Legislative Assembly for the ACT: 2002 Week 10 Hansard (29 August) . . Page.. 3001..
Prostitution Amendment Bill 2002
Mr Stanhope, pursuant to notice, presented the bill and its explanatory memorandum.
Title read by Clerk.
MR STANHOPE (Chief Minister, Attorney-General, Minister for Health, Minister for Community Affairs and Minister for Women) (10.37) I move:
That this bill be agreed to in principle.
Mr Speaker, the Prostitution Amendment Bill 2002 implements recommendations arising from a review undertaken by the Department of Justice and Community Safety into certain aspects of the Prostitution Act 1992.

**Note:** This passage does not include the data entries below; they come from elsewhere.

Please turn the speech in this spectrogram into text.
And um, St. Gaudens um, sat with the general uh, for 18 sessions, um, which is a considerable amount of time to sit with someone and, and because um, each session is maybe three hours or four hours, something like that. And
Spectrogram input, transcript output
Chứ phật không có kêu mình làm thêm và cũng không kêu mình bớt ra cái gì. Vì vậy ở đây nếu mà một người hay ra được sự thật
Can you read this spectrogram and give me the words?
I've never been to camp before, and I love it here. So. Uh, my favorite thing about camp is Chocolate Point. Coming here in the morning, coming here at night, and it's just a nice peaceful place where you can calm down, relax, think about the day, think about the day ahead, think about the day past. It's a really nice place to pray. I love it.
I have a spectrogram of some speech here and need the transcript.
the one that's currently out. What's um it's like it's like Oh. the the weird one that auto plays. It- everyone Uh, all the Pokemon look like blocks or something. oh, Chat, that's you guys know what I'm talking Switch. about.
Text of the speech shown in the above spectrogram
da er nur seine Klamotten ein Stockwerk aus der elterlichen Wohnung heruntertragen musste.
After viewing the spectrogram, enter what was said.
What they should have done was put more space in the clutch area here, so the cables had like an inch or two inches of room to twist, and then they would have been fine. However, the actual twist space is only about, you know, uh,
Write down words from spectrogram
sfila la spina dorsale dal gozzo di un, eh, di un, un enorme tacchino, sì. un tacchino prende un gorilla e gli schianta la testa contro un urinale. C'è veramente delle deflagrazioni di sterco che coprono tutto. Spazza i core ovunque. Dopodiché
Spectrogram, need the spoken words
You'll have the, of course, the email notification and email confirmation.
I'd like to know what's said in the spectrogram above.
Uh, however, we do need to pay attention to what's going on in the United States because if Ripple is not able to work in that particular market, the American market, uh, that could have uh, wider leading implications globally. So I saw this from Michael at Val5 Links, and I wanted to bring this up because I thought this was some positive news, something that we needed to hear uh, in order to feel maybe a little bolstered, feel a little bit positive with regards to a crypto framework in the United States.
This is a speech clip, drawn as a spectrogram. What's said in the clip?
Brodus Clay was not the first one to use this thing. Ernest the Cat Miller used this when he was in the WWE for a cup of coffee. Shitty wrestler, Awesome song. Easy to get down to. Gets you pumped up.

In 1999, the former Attorney-General, Mr Humphries, requested that a departmental review be undertaken into specific aspects of the Prostitution Act 1992, particularly the public health and regulatory aspects of the act. It was considered that this review was timely, given that the act had been operating for six years. The review encompassed a number of issues which had arisen since the inception of the act, namely, regulatory aspects of the act; provisions relating to sexually transmitted diseases; and confidentiality issues for private workers.

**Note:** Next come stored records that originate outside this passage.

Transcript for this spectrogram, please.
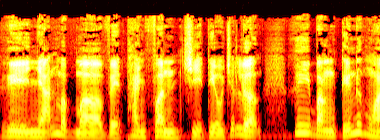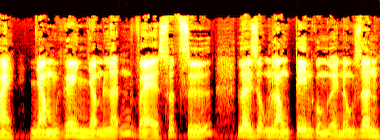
ghi nhãn mập mờ về thành phần, chỉ tiêu chất lượng, ghi bằng tiếng nước ngoài nhằm gây nhầm lẫn về xuất xứ, lợi dụng lòng tin của người nông dân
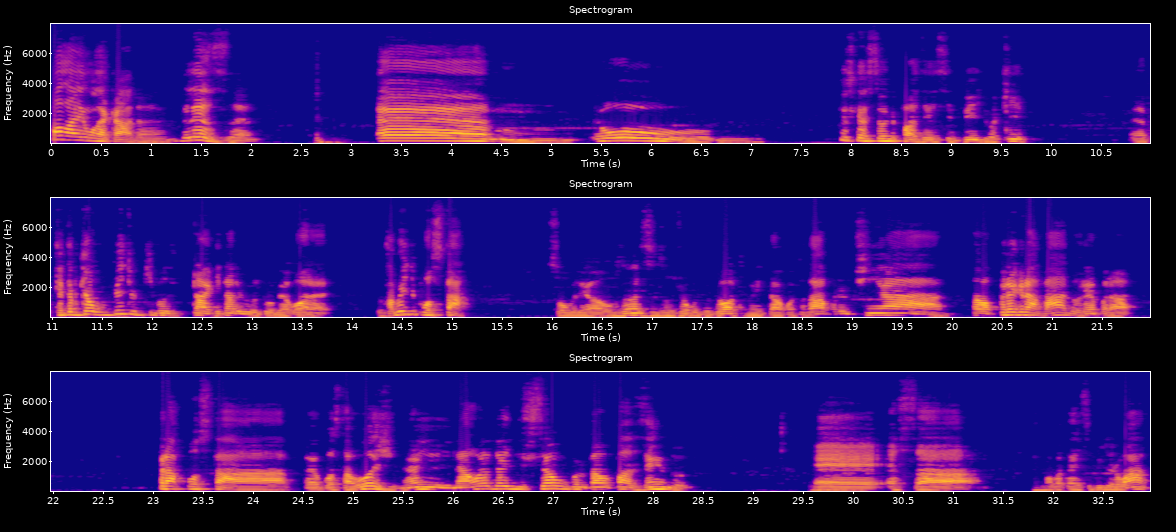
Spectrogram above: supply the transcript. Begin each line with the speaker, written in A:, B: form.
A: Fala aí, molecada. Beleza? É... hum, Eu fiz questão de fazer esse vídeo aqui. É, porque até porque é um vídeo que tá, que tá no YouTube agora. Eu acabei de postar sobre os lances do jogo do Dortmund e tal contra o Napoli. Eu tinha. Tava pré-gravado, né, para para postar, pra postar hoje, né? E na hora da edição, quando eu tava fazendo é, essa. Vou botar esse vídeo ar.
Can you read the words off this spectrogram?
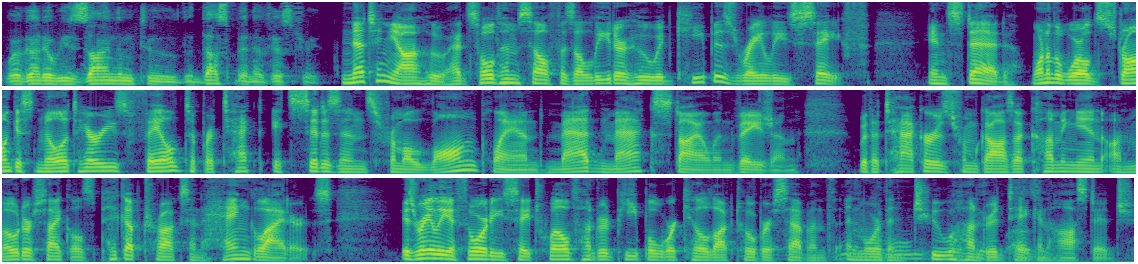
We're going to resign them to the dustbin of history. Netanyahu had sold himself as a leader who would keep Israelis safe. Instead, one of the world's strongest militaries failed to protect its citizens from a long planned Mad Max style invasion, with attackers from Gaza coming in on motorcycles, pickup trucks, and hang gliders. Israeli authorities say 1,200 people were killed October 7th and more than 200 taken hostage.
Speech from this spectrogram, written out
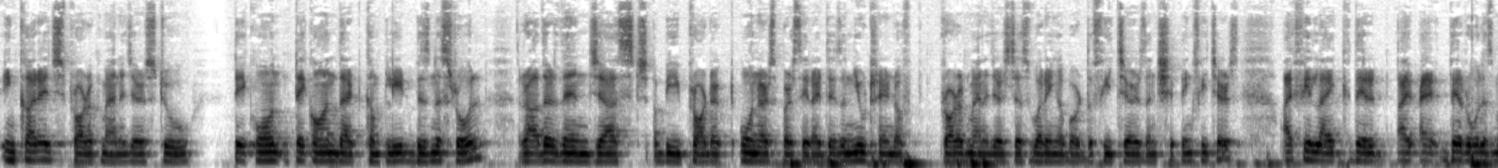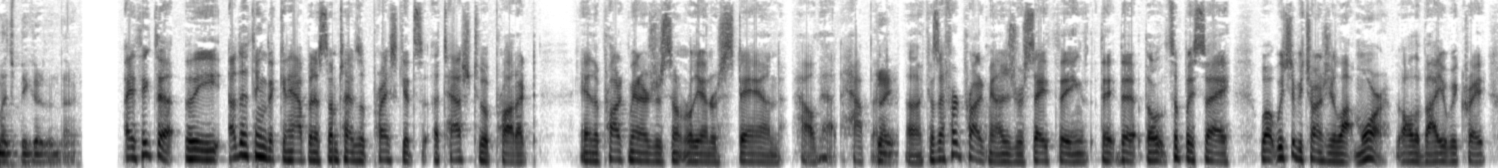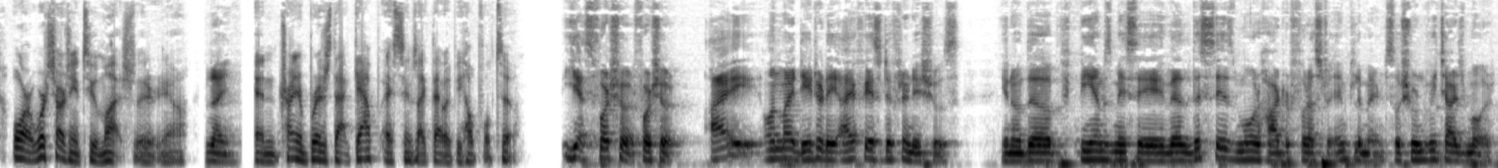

In the course of undertaking the review, the Sex Industry Consultative Group was consulted comprehensively. It is a non-statutory group that was established to provide ministerial advice on various aspects of the sex industry in the ACT. It comprises representatives of the police, the department of health, the AIDS Action Council and the sex industry and was chaired by Ms Phillipa Weeks, a law lecturer from the Australian National University. I would like to take the opportunity to thank the group for its efforts in assisting with the review. The group's collective expertise has made a vital contribution to this bill.
The principal concern that has arisen with the existing legislation is the lack of any power to exclude unsuitable people from the industry. At present, there is nothing in the act to prevent a person who has been convicted of a serious offence, such as child prostitution, from continuing to operate a brothel. The most significant changes that are proposed by the bill will address this concern. The bill proposes the introduction of new offence provisions that will have the effect of excluding persons from the industry who have been convicted of particular disqualifying offences.
The proposed definition of "disqualifying offence" comprises those serious criminal offences, including crimes against the person, particularly those relating to children, and offences relating to drug trafficking and money laundering. In addition, specific offences contained in the Prostitution Act 1992 which are directed at the actions of brothel and escort agency operators are included in the definition. The operations of the spent convictions legislation have been expressly excluded for the purpose of the registration of those involved in the prostitution industry. This is analogous to the exclusions which have already been included in section 19 of the Spent Convictions Act 2000, including casino employees and interactive gambling licence holders.